* **The problem**
Write out exactly every line from the one containing "Go through the" through the final line of the material below, both included. Pictures are to be skipped.

* **Data**
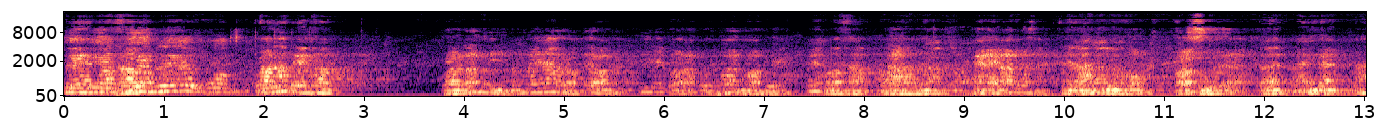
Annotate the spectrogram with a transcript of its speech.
แม่ก็ครับเตรียมแล้วพร้อมวันรับแดงครับก่อนรับนี่มันไม่ยากหรอกแต่ว่าที่ได้ก่อนรับบทพ่อพอเลยแม่ก็ครับเอาให้รับมาให้ร้านอยู่ของขอสูตรนะเออไปกันนะ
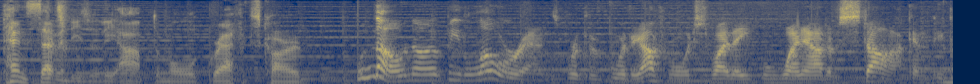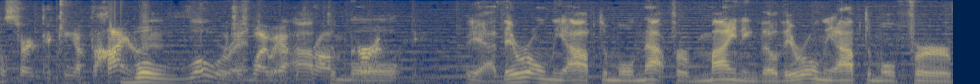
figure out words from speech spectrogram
1070s are the optimal graphics card. Well, no, no, it'd be lower ends were the were the optimal, which is why they went out of stock and people started picking up the higher. Well, end, lower which is end why we were have the problem optimal. currently. Yeah, they were only optimal not for mining though. They were only optimal for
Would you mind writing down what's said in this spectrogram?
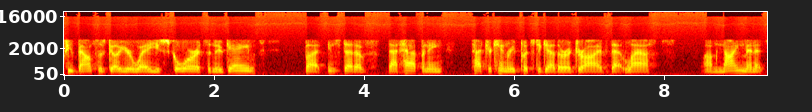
few bounces go your way, you score, it's a new game. But instead of that happening, Patrick Henry puts together a drive that lasts um, nine minutes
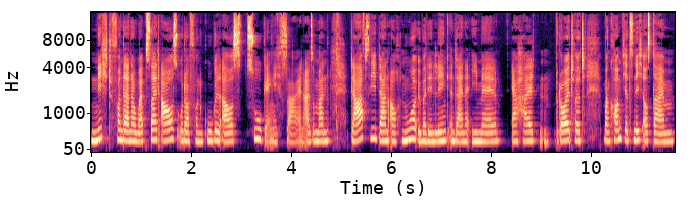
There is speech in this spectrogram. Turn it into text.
nicht von deiner Website aus oder von Google aus zugänglich sein. Also man darf sie dann auch nur über den Link in deiner E-Mail erhalten. Bedeutet, man kommt jetzt nicht aus deinem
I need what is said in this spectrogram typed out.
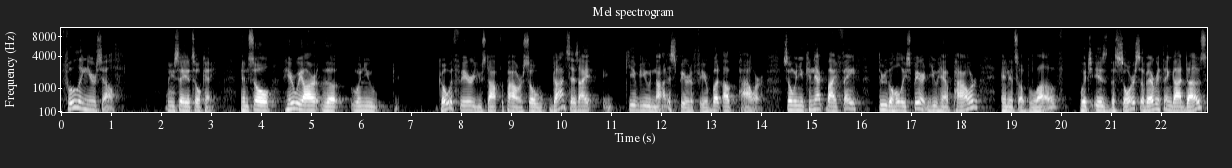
fooling yourself when you say it's okay. And so here we are the when you go with fear, you stop the power. So God says I give you not a spirit of fear, but of power. So when you connect by faith through the Holy Spirit, you have power and it's of love, which is the source of everything God does,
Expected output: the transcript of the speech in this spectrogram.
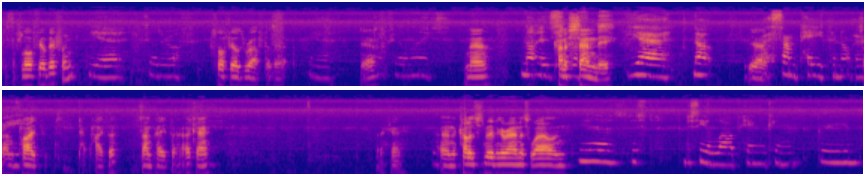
Does the floor feel different? Yeah. Feels rough. Floor feels rough, does it? Yeah. Yeah? Don't feel nice. No? Not as Kind of rough sandy. Yeah. Not Yeah. like sandpaper, not very Sandpiper. Piper? Sandpaper. Okay. Okay. And the colours just moving around as well and Yeah, it's just you see a lot of pink and green.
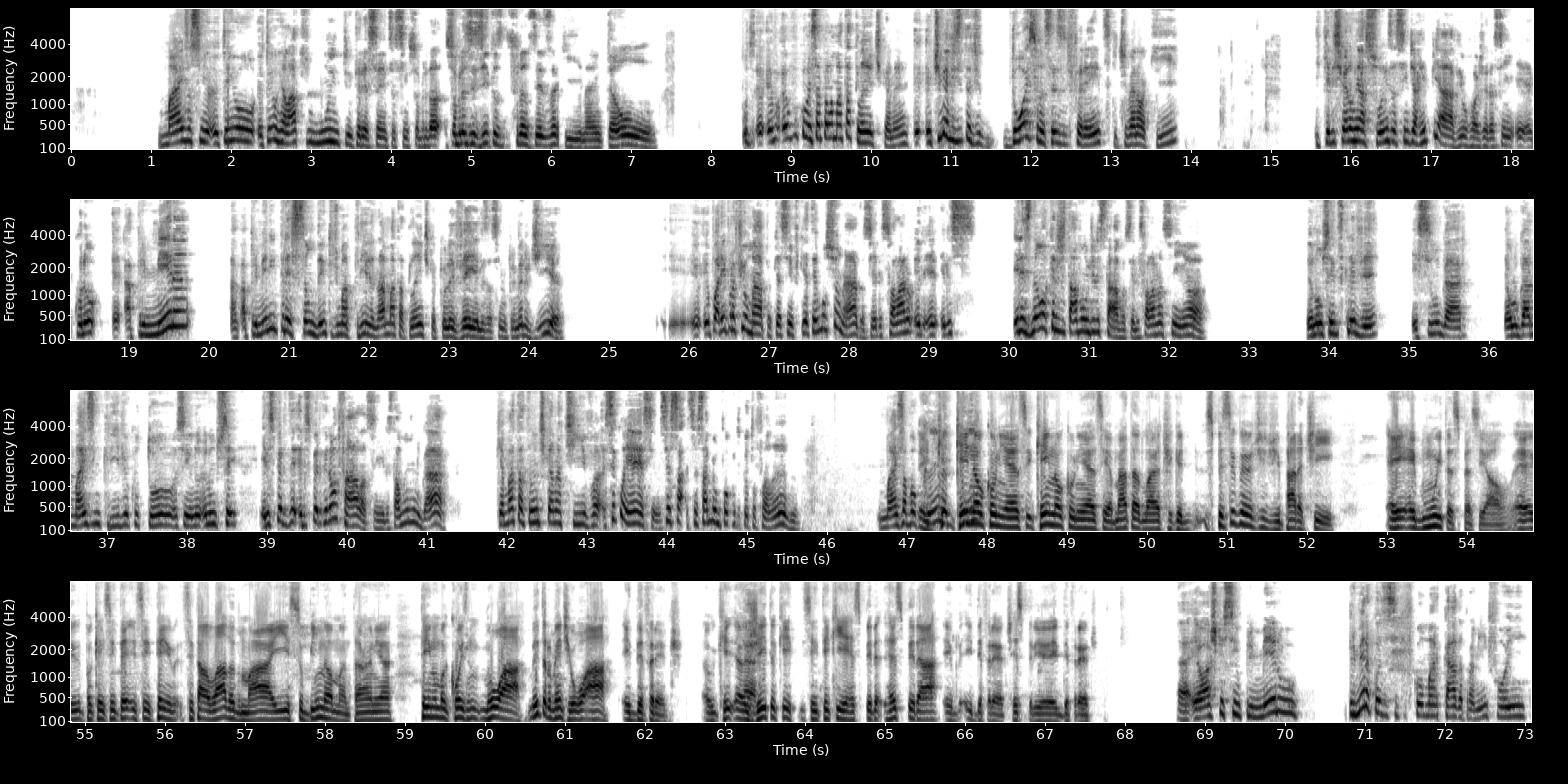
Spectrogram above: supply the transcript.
Mas assim, eu tenho eu tenho relatos muito interessantes assim sobre, da, sobre as visitas dos franceses aqui, né? Então, putz, eu, eu, vou começar pela Mata Atlântica, né? Eu, eu tive a visita de dois franceses diferentes que tiveram aqui e que eles tiveram reações assim de arrepiar, viu, Roger? Assim, é, quando eu, é, a primeira a, a, primeira impressão dentro de uma trilha na Mata Atlântica que eu levei eles assim no primeiro dia, eu, eu parei para filmar porque assim eu fiquei até emocionado. Assim, eles falaram, eles eles não acreditavam onde eles estavam. Assim, eles falaram assim, ó, eu não sei descrever esse lugar. É o lugar mais incrível que eu tô, assim, eu não sei. Eles, perde, eles perderam a fala, assim, eles estavam num lugar que é Mata Atlântica nativa. Você conhece, você, você sabe um pouco do que eu tô falando? Mas a Bocaina. Quem, quem tem... não conhece, quem não conhece a Mata Atlântica, especificamente de Paraty, é, é muito especial. É, porque você tem, você tem, você está ao lado do mar e subindo a montanha, tem uma coisa no ar. Literalmente o ar é diferente. O, que, é. o jeito que você tem que respirar, respirar é, é, diferente, respirar é diferente. É, eu acho que assim, o primeiro, primeira coisa assim, que ficou marcada para mim foi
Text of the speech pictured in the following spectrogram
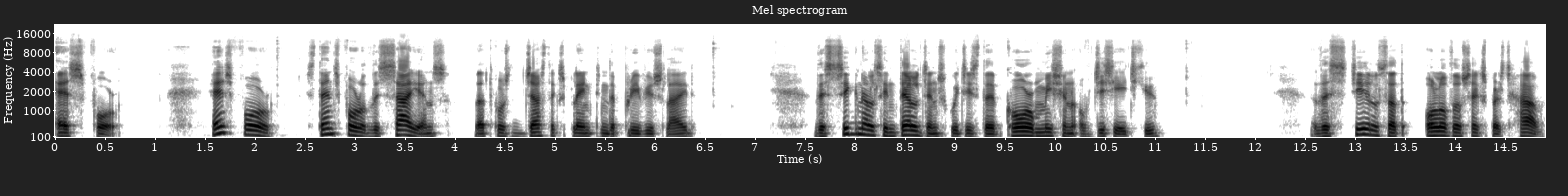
S4. S4 stands for the science that was just explained in the previous slide, the signals intelligence, which is the core mission of GCHQ, the skills that all of those experts have,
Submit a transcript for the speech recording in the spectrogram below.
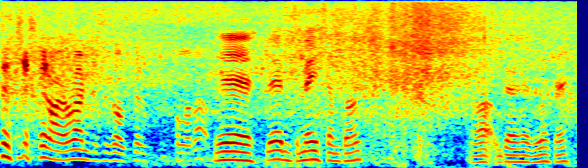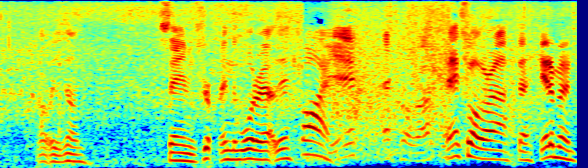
just when I run just as I was going to pull it up. Yeah, they happen to me sometimes. Alright, we'll go have a look, eh? Oh, he's on. Sam, he's ripping the water out there. Why? Yeah, that's what we're after. That's what we're after. Get him in.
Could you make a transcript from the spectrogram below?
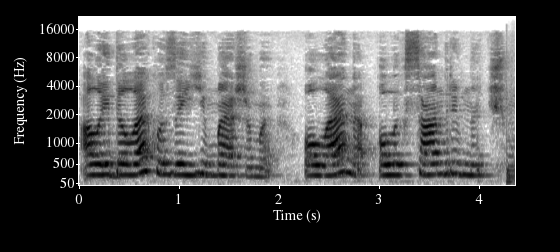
але й далеко за її межами Олена Олександрівна Чмут.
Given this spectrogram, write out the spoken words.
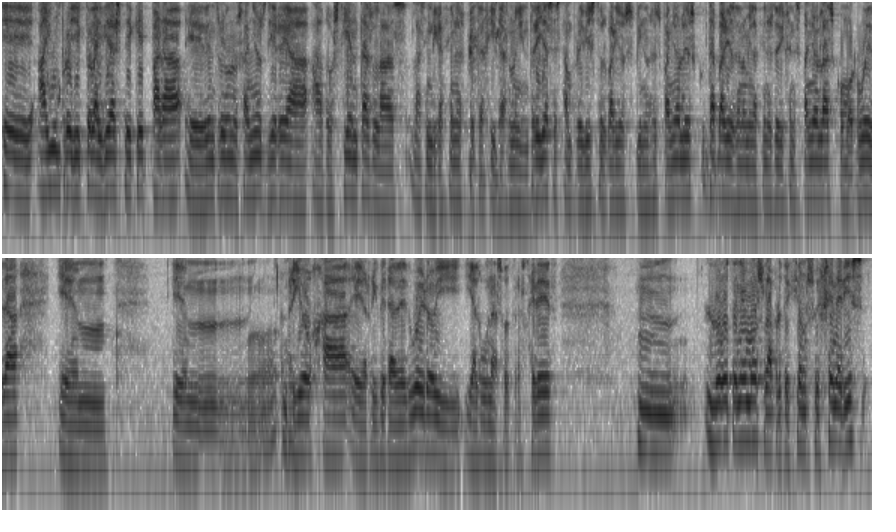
Eh, hay un proyecto, la idea es de que para eh, dentro de unos años llegue a, 200 las, indicaciones protegidas, y entre ellas están previstos varios vinos españoles, varias denominaciones de origen españolas como Rueda, em, em, Rioja, eh, Ribera de Duero y, algunas otras, Jerez. Mm, luego tenemos la protección sui generis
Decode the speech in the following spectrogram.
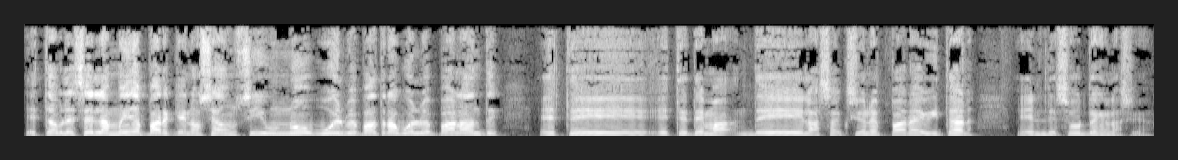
establecer las medidas para que no sea un sí, un no, vuelve para atrás, vuelve para adelante este, este tema de las acciones para evitar el desorden en la ciudad.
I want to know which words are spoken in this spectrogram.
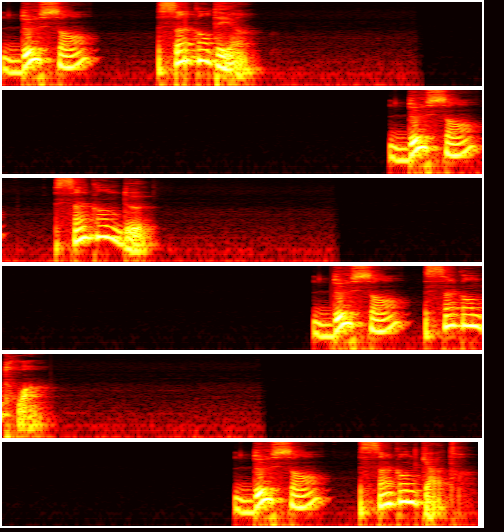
deux cent cinquante et un, deux cent cinquante-deux, deux cent cinquante-trois, deux cent cinquante-quatre,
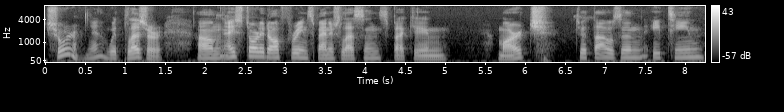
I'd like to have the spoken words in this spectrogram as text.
Sure, yeah, with pleasure. Um, I started offering Spanish lessons back in March 2018.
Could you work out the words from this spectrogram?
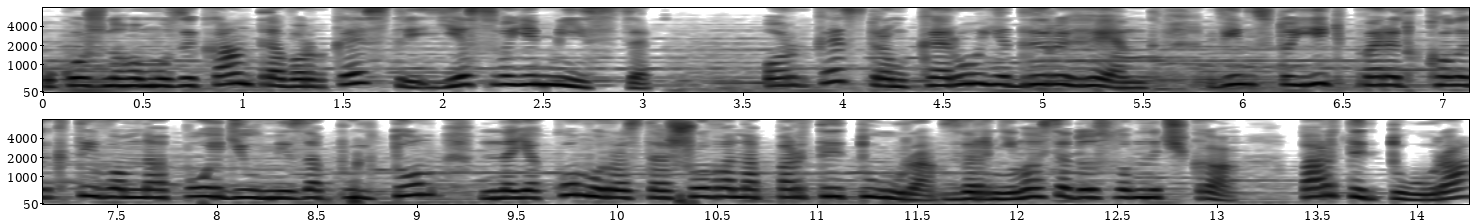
У кожного музиканта в оркестрі є своє місце. Оркестром керує диригент. Він стоїть перед колективом на подіумі за пультом, на якому розташована партитура. Звернімося до словничка. Партитура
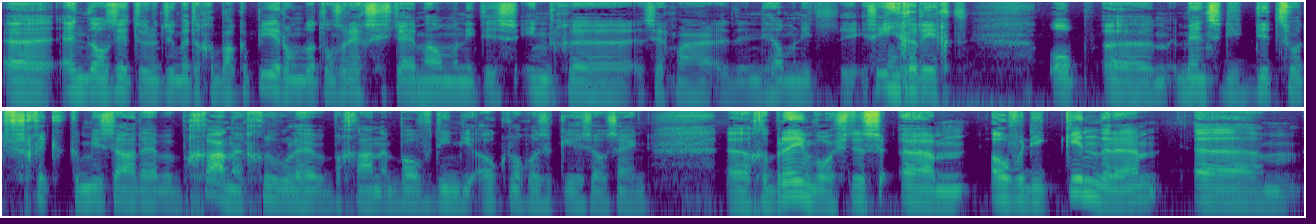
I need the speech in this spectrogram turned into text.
Uh, en dan zitten we natuurlijk met een gebakken peren, omdat ons rechtssysteem helemaal niet is, inge, zeg maar, helemaal niet is ingericht op uh, mensen die dit soort verschrikkelijke misdaden hebben begaan en gruwelen hebben begaan. En bovendien die ook nog eens een keer zo zijn uh, gebrainwashed. Dus um, over die kinderen. Um,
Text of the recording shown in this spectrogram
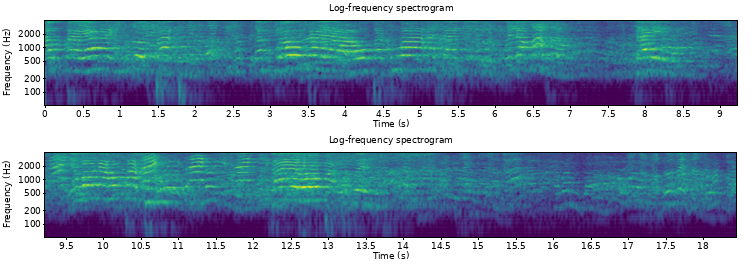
Kaukaya haukaya iudo la kuchoka ya hasa wela maha. Sayo yewona hopaku sayo hopaku kwezi Roberta.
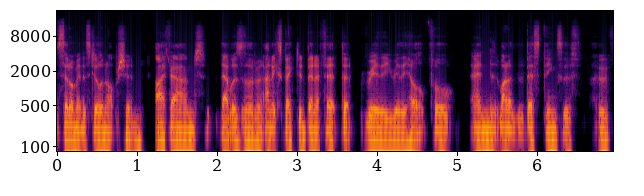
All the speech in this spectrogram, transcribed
settlement is still an option. I found that was sort of an unexpected benefit but really, really helpful and one of the best things of, of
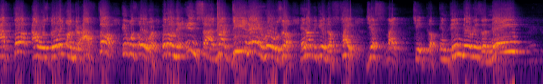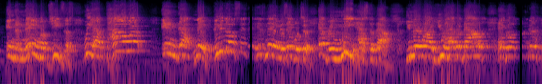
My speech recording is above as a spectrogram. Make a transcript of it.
I thought I was going under. I thought it was over. But on the inside, my DNA rose up and I began to fight just like Jacob. And then there is a name in the name of Jesus. We have power in that name. Do you know says that his name is able to, every knee has to bow. You know why you haven't bowed and gone under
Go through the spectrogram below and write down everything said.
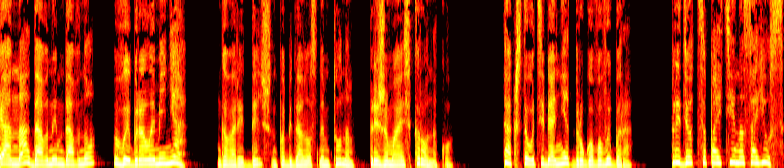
она давным-давно выбрала меня», — говорит Дельшин победоносным тоном, прижимаясь к Ронаку. «Так что у тебя нет другого выбора. Придется пойти на союз,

* **The completed task**
Go through the spectrogram below and write down everything said.
она давным-давно выбрала меня», — говорит Дельшин победоносным тоном, прижимаясь к Ронаку. «Так что у тебя нет другого выбора. Придется пойти на союз,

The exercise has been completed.